See T. L. Heath, A Manual of Greek Mathematics (1931).
a winglike growth or very large trichome on the fruits and seeds of many plants. The pappus assists in the spreading of the fruits and seeds by the wind.
(Pappus of Alexandria). Years of birth and death unknown. Greek mathematician of the second half of the third century.
Pappus was the author of Mathematical Collections in eight books, only the last six of which are extant. The first two books were devoted to arithmetic, and the third through fifth books deal primarily with geometry. The sixth is on astronomy, the seventh contains a commentary on the works of Apollonius of Perga, including the latter’s Conic Sections, and the eighth deals with mechanics. Pappus’ work, a compendium of many works that have since been lost, is a valuable source for the history of Hellenistic mathematics.

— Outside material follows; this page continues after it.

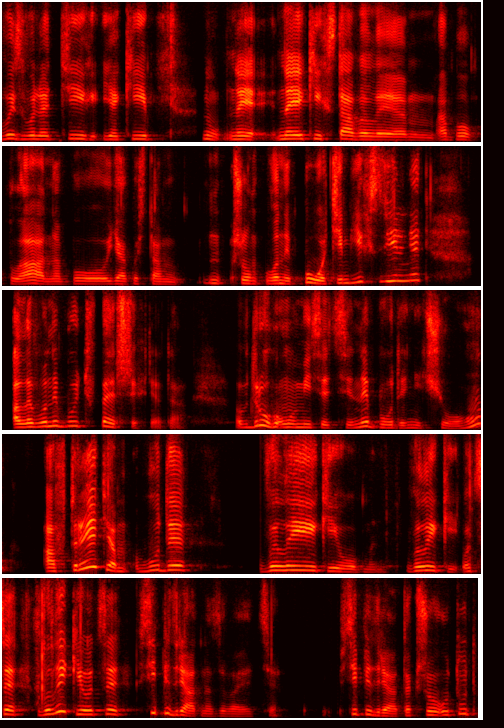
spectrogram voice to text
визволять ті, які, ну, на яких ставили або план, або якось там, що вони потім їх звільнять, але вони будуть в перших рядах. В другому місяці не буде нічого, а в третьому буде великий обмін. Великий. Оце великий, оце всі підряд називається. Всі підряд. Так що отут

WORKSPappi Alexandrini collectionis quae supersunt, vols. 1–3. Edited by F. Hultsch. Berlin, 1876–78.
REFERENCESHeiberg, J. L. Estestvoznanie i matematika v klassicheskoi drevnosti. Moscow-Leningrad, 1936. (Translated from German.)

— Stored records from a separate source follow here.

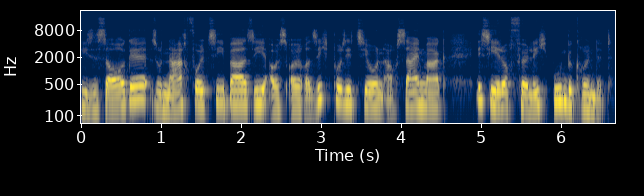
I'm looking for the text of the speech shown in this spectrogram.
Diese Sorge, so nachvollziehbar sie aus eurer Sichtposition auch sein mag, ist jedoch völlig unbegründet.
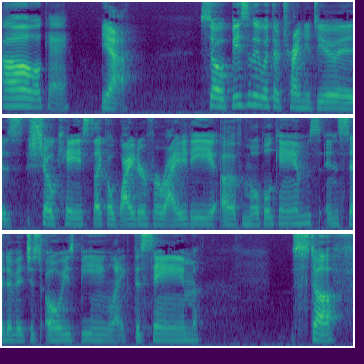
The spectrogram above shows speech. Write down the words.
Oh, okay. Yeah. So basically what they're trying to do is showcase like a wider variety of mobile games instead of it just always being like the same stuff.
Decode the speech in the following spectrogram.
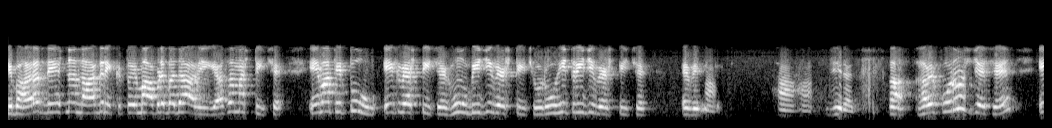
કે ભારત દેશના નાગરિક તો એમાં આપણે બધા આવી ગયા સમષ્ટિ છે. એમાંથી તું એક વ્યક્તિ છે હું બીજી વ્યક્તિ છું રૂહી ત્રીજી વ્યક્તિ છે એવી રીતે. હા હા જી રાજા હા હવે પુરુષ જે છે એ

Sarton, G. A. A History of Science. Cambridge, Mass., 1952.
the aggregate of hairs or scales in a ring of one, two, or more rows on the apex of the inferior ovary and fruit of most plants of the families Compositae, Valerianaceae, and some others. The pappus helps in the distribution of seeds and fruits by means of wind, water, and animals.